When Good Deeds Are Bad News
By Diane Brady
Charity is supposed to evoke images of good deeds. But sometimes, donations to nonprofits can take an ugly turn when corporations get involved. Take Tyco International, which disclosed that it paid one of its directors a $10 million cash fee for helping to secure an acquisition -- and then made another $10 million contribution to a charitable fund in which he was a trustee. Or allegations that Enron sent millions to charities that happened to involve its directors.
Such payments are perfectly legal, of course. But are they less acts of charity than another way to reward those who are supposed to be independent overseers of your business? Unlike business transactions with directors, which must be disclosed when the payments exceed $60,000, charitable donations are generally given free rein by the Securities & Exchange Commission. Companies are under no obligation to disclose publicly which nonprofits are getting their money. The recipients can choose to disclose the identity of their donors -- if they feel like it.
The only government overseer with any inkling of what's going on is the Internal Revenue Service, which has strict nondisclosure standards. For the rest of us, it takes a lot of sleuthing to figure out the connections between who gives and who gets. Often, the information just isn't available at all.
"THE BEST DISINFECTANT."
As regulators push for more disclosure from Corporate America in the aftermath of the Enron debacle, donations to charities connected with their directors should be high on the watchdogs' list. Companies should be forced to publish financial gifts to nonprofits that have links to directors or senior officers in the same way that they now disclose business dealings with those folks.
What's more, it should be done in proxy statements, the documents that shareholders now go to for information about corporate payouts to executives and directors. As Patrick McGurn, vice-president of Institutional Shareholder Services, points out: "Sunlight is the best disinfectant. If something is clearly defensible, then put it out there for all of us to see."
Ironically, previous efforts to craft laws that would force more disclosure were often opposed by the charities themselves. They feared that broad rules resulting in companies revealing every donation they made could result in a freeze on funding or decreased philanthropic activity. After all, some charities get donations from the very companies they lobby against. And companies themselves have argued that the paperwork of disclosing thousands of gifts each year would be overwhelming and meaningless.
TIES THAT BIND.
Maybe so, but the logic doesn't extend to directors and senior officers. There's a reason why even relatively minor transactions between companies and these officials are explicitly laid out to investors. Such payments and favors are the ties that bind. Corporate-governance experts have long frowned on related-party transactions because they compromise the autonomy of those involved. It's harder to be objective or neutral when you're getting consulting fees or other business from the company you oversee. And it's sneaky to get remuneration other than your paycheck or company stock.
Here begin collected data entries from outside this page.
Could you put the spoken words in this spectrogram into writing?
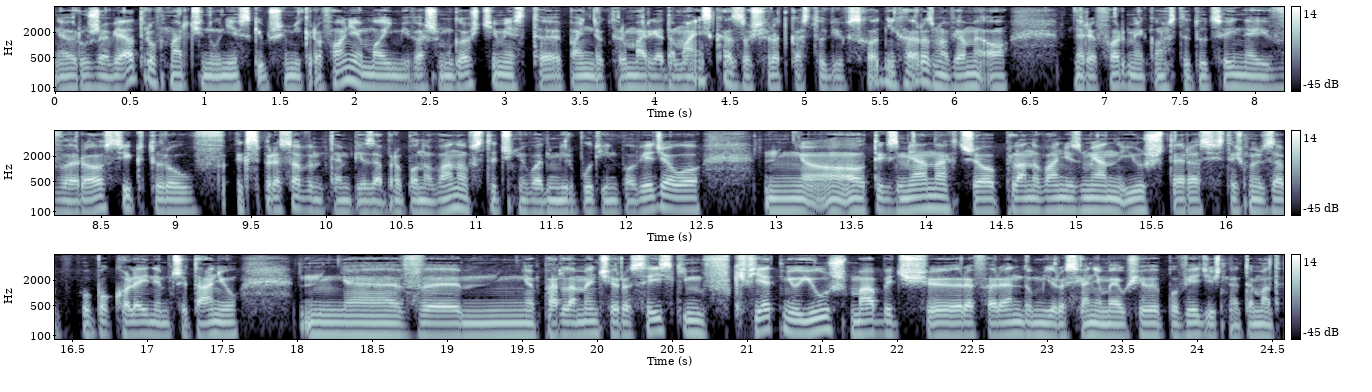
Róże Wiatrów. Marcin Uniewski przy mikrofonie. Moim i waszym gościem jest e, pani dr Maria Domańska z Ośrodka Studiów Wschodnich, a rozmawiamy o reformie konstytucyjnej w Rosji, którą w ekspresowym tempie zaproponowano. W styczniu Władimir Putin powiedział o, mm, o, o tych zmianach, czy o planowaniu zmian. Już teraz jesteśmy za, po, po kolejnym czytaniu mm, e, w mm, parlamencie rosyjskim. W kwietniu już ma być referendum i Rosjanie mają się wypowiedzieć na temat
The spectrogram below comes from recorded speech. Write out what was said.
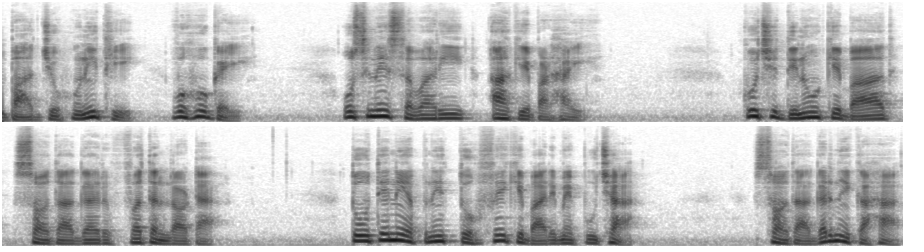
बात जो होनी थी, वो हो गई। उसने सवारी आगे बढ़ाई। कुछ दिनों के बाद सौदागर वतन लौटा। तोते ने अपने तोहफे के बारे में पूछा। सौदागर ने कहा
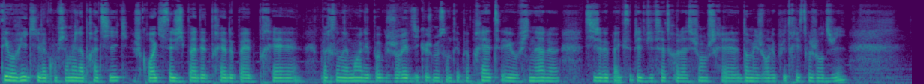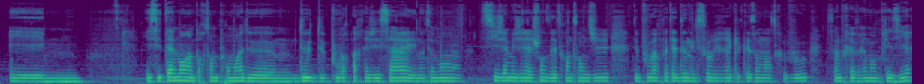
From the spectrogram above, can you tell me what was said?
théorie qui va confirmer la pratique. Je crois qu'il ne s'agit pas d'être prêt, de pas être prêt. Personnellement, à l'époque, j'aurais dit que je me sentais pas prête et au final, euh, si j'avais pas accepté de vivre cette relation, je serais dans mes jours les plus tristes aujourd'hui. Et, et c'est tellement important pour moi de, de, pouvoir partager ça et notamment si jamais j'ai la chance d'être entendue, de pouvoir peut-être donner le sourire à quelques-uns d'entre vous, ça me ferait vraiment plaisir.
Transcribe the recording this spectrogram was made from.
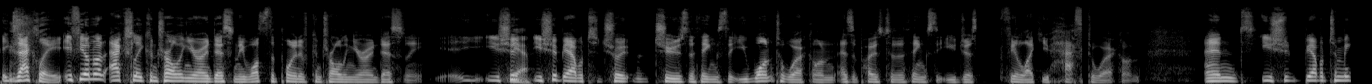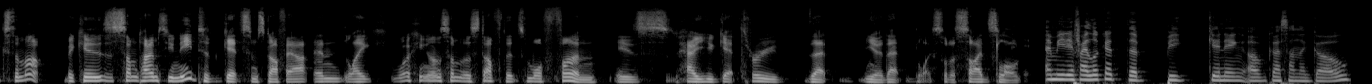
Exactly. If you're not actually controlling your own destiny, what's the point of controlling your own destiny? You should Yeah. you should be able to choo- choose the things that you want to work on as opposed to the things that you just feel like you have to work on. And you should be able to mix them up because sometimes you need to get some stuff out and like working on some of the stuff that's more fun is how you get through that, you know, that like sort of side slog. I mean, if I look at the beginning of Gus on the Go,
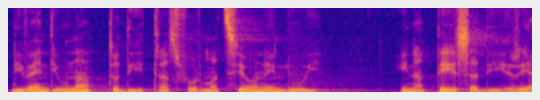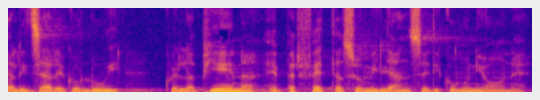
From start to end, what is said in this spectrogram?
diventi un atto di trasformazione in Lui, in attesa di realizzare con Lui quella piena e perfetta somiglianza di comunione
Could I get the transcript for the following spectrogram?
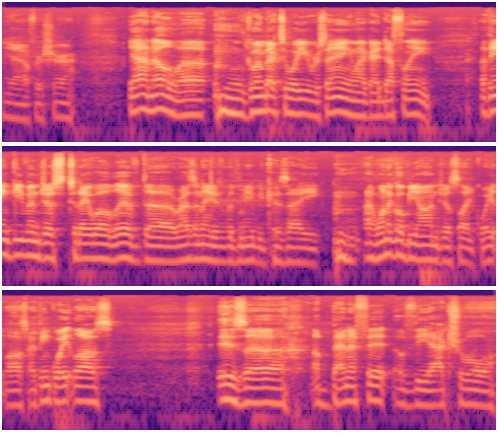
yeah, for sure. Yeah, no. Uh, going back to what you were saying, like I definitely, I think even just today well lived uh, resonated with me because I, I want to go beyond just like weight loss. I think weight loss is a, a benefit of the actual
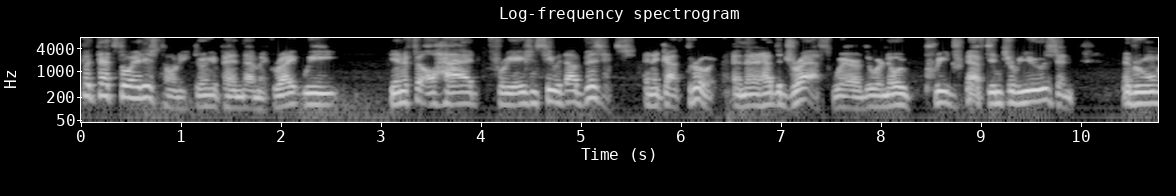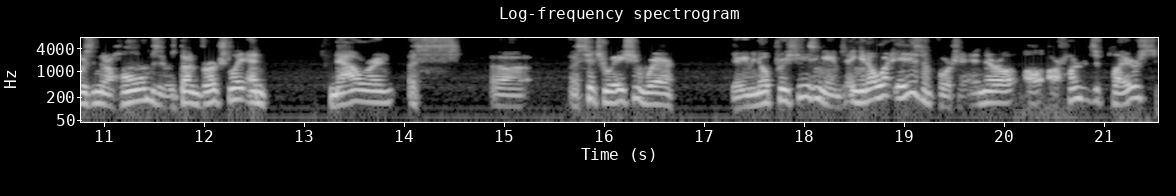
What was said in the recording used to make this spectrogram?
But that's the way it is, Tony, during a pandemic, right? We the NFL had free agency without visits, and it got through it. And then it had the draft where there were no pre-draft interviews, and everyone was in their homes. It was done virtually, and now we're in a, uh, a situation where there are going to be no preseason games. And you know what? It is unfortunate, and there are, are hundreds of players.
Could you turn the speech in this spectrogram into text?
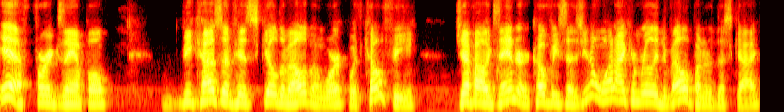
if, for example, because of his skill development work with Kofi, Jeff Alexander, Kofi says, you know what, I can really develop under this guy,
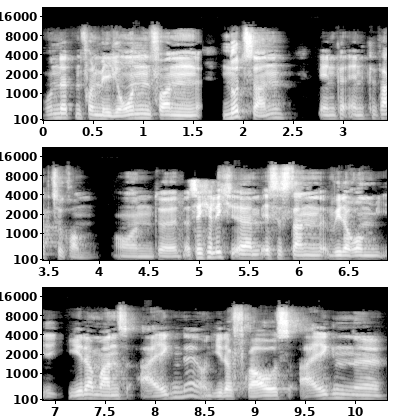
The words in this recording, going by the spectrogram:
Hunderten von Millionen von Nutzern in, in Kontakt zu kommen. Und äh, sicherlich äh, ist es dann wiederum jedermanns eigene und jeder Frau's eigene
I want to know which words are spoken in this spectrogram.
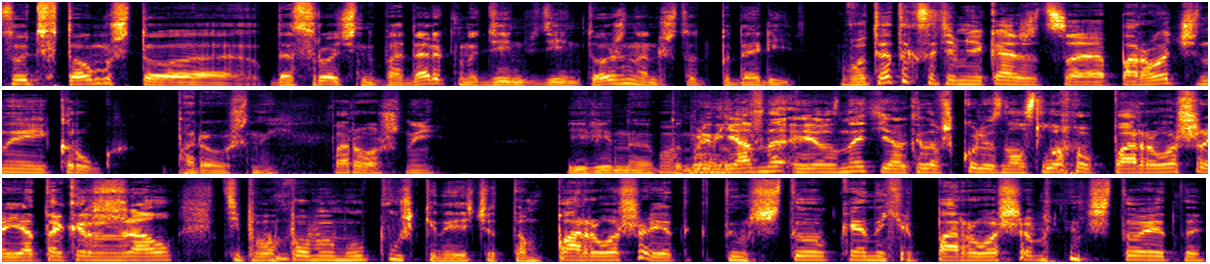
Суть в том, что досрочный подарок, но день в день тоже надо что-то подарить. Вот это, кстати, мне кажется, порочный круг. Порошный. Порошный. Ирина Блин, я, я, знаете, я когда в школе знал слово «пороша», я так ржал. Типа, по-моему, у Пушкина есть что-то там «пороша». Я так думаю, что, какая нахер «пороша», блин, что это?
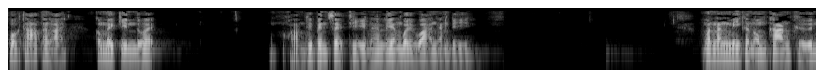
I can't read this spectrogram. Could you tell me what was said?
พวกทาสทั้งหลาย ก็ไม่กินด้วย ความที่เป็นเศรษฐีนะเลี้ยงบริวารอย่างดี วันนั้นมีขนมค้างคืน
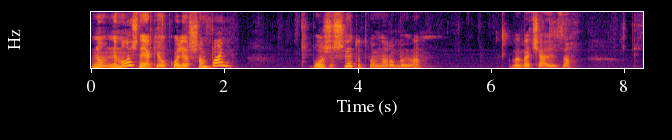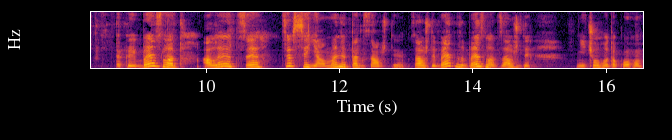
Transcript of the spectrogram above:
Ну, не молочний, як його колір шампань. Боже, що я тут вам наробила? Вибачаюсь за такий безлад, але це, це все я. У мене так завжди. Завжди безлад, завжди нічого такого.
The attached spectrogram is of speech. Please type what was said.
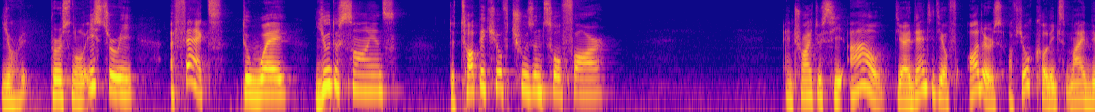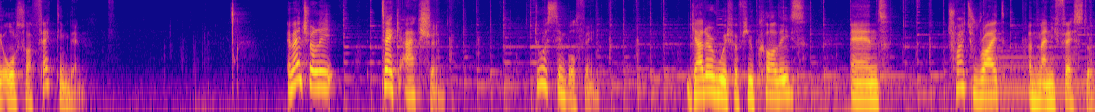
your personal history affects the way you do science, the topic you've chosen so far, and try to see how the identity of others, of your colleagues, might be also affecting them. Eventually, take action. Do a simple thing gather with a few colleagues and try to write a manifesto.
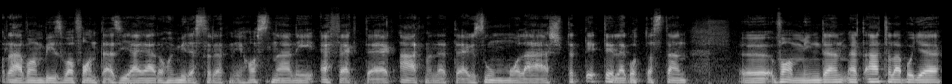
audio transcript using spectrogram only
rá van bízva a fantáziájára, hogy mire szeretné használni, effektek, átmenetek, zoomolás, tehát tényleg ott aztán ö, van minden, mert általában ugye,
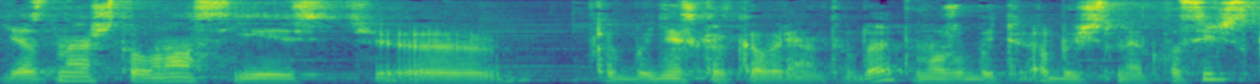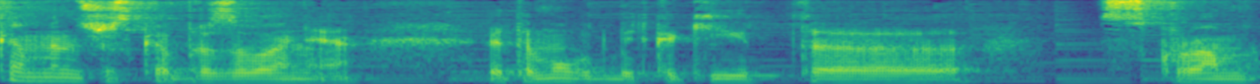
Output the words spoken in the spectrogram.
Я знаю, что у нас есть э, как бы несколько вариантов. Да? Это может быть обычное классическое менеджерское образование, это могут быть какие-то Scrum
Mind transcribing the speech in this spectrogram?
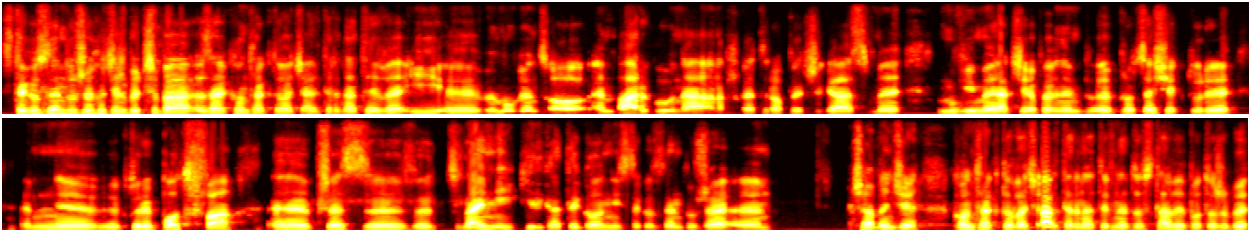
Z tego względu, że chociażby trzeba zakontraktować alternatywę i mówiąc o embargu na na przykład ropę czy gaz, my mówimy raczej o pewnym procesie, który, który potrwa przez co najmniej kilka tygodni, z tego względu, że Trzeba będzie kontraktować alternatywne dostawy po to, żeby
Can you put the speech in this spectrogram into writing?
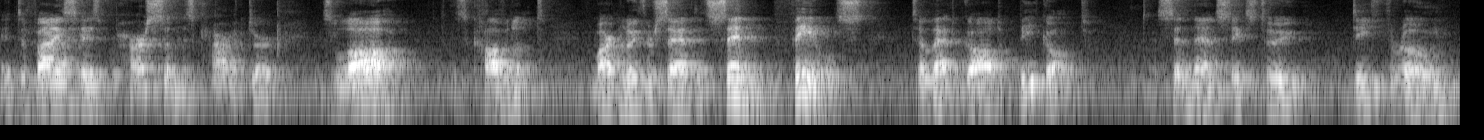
It defies His person, His character, His law, His covenant. Martin Luther said that sin fails to let God be God. Sin then seeks to dethrone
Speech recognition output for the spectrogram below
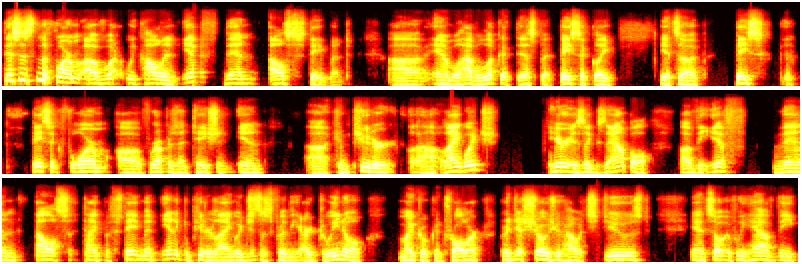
This is in the form of what we call an if then else statement. Uh, and we'll have a look at this, but basically it's a basic, basic form of representation in uh, computer uh, language. Here is example of the if then else type of statement in a computer language. This is for the Arduino microcontroller, but it just shows you how it's used. And so if we have the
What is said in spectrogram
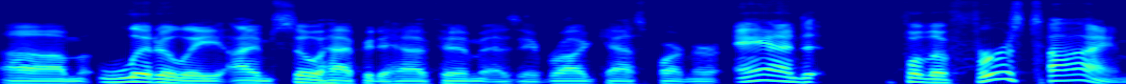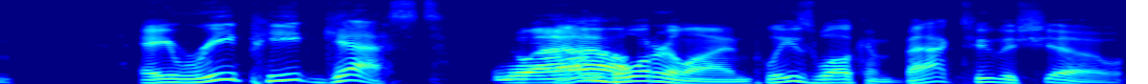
Um, literally, I'm so happy to have him as a broadcast partner and for the first time, a repeat guest wow. on Borderline. Please welcome back to the show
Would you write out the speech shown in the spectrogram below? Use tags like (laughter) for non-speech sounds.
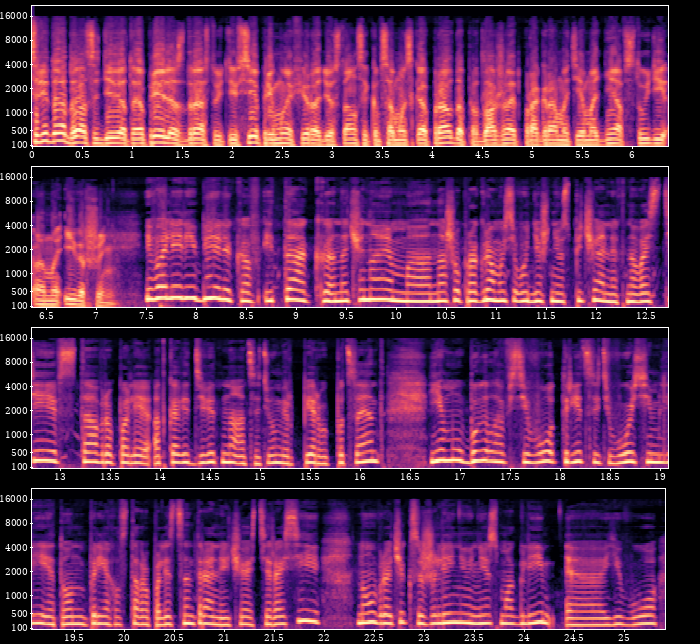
Среда, 29 апреля. Здравствуйте все. Прямой эфир радиостанции «Комсомольская правда» продолжает программа «Тема дня» в студии Анна Ивершин. И Валерий Беликов. Итак, начинаем а, нашу программу сегодняшнюю с печальных новостей. В Ставрополе от COVID-19 умер первый пациент. Ему было всего 38 лет. Он приехал в Ставрополь из центральной части России, но врачи, к сожалению, не смогли э, его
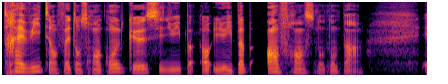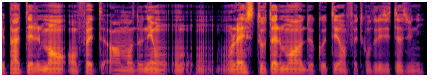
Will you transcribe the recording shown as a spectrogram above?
très vite, en fait, on se rend compte que c'est du hip-hop en France dont on parle. Et pas tellement, en fait, à un moment donné, on, laisse totalement de côté, en fait, contre les États-Unis.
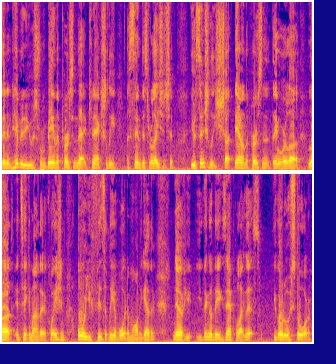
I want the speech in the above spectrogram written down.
that inhibit you from being the person that can actually ascend this relationship. You essentially shut down the person that they were lo- loved and take them out of the equation, or you physically avoid them altogether. Now, if you, you think of the example like this, you go to a store,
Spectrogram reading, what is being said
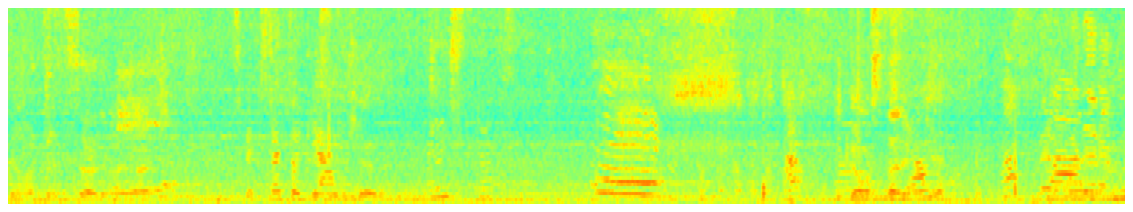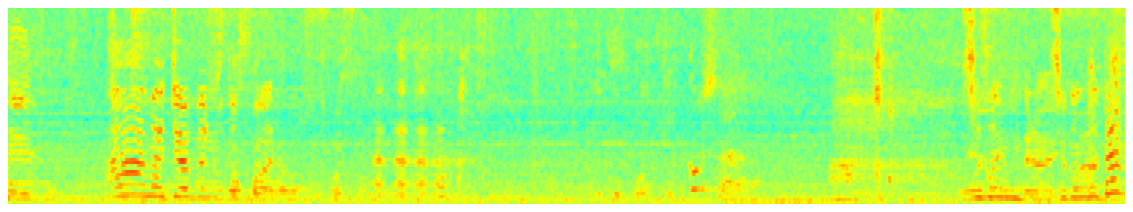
Siamo attrezzati. Aspetta, togliamo. Questa. Ah, Dobbiamo stare vediamo. insieme. Ah, ma è già venuto fuori. Ah, ah, ah, ah. Cos'è? Secondo, secondo te?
This is an issue that pervades almost every public company. Most boards in Corporate America have at least one director who comes directly from the nonprofit sector, such as the president of a university. Add to that the many directors who are intimately involved in charities involving everything from street kids to high art during their free time. Other directors should know of the connections.
More important, investors have a right to know if a disproportionate share of money is going to those nonprofits because of who sits on the board. Among other things, says Sloan Wiesen, a spokesperson for the National Committee for Responsive Philanthropy, "how can shareholders have any idea what impact their dollars are having if they don't know where they go?"
SMELLS LIKE FAVORITISM.
Investors also have a right to question the nature of donations, especially in this tight economy. It's an expense like any other. As Bennet Weiner, chief operating officer of the Better Business Bureau Wise Giving Alliance, points out: "When you give to charity, you want to make the wisest choice."
And for many companies, the wisest choice may be to discourage donations to any charities in which directors are heavily involved. If such giving doesn't compromise the independence of the directors, it at least gives the impression of favoritism. With more than 1 million registered nonprofits in the country, companies have lots of good causes to choose from. Those linked to the people who oversee your company should, like other business transactions, generally be considered off limits.
In the end, it's up to investors to decide what is and isn't appropriate. With the current climate of unrest over accounting irregularities and opaque books, companies may not have the option of keeping such giving private for much longer. Howard Schilit of the Center for Financial Research & Analysis, for one, thinks that "the silver lining from recent events is that companies that don't disclose information completely will have a black cloud over them."
One thing that amazes many investors is how complacent some of these board members have been in the face of accounting scandals. A glimpse into the murky, tangled web of favors and donations may reveal why. Wiesen thinks revelations of Enron's charitable gifts is just the tip of the iceberg. He believes that the company tried to keep private as much of such information as possible and adds: "There's no way of knowing what other things were going on with corporate philanthropy there."
If corporate executives and directors want to regain the trust of investors, they have to extend the new spirit of openness to revealing the gifts they give each other's good causes as well.
Brady covers corporate strategy for BusinessWeek in New York
Edited by Beth Belton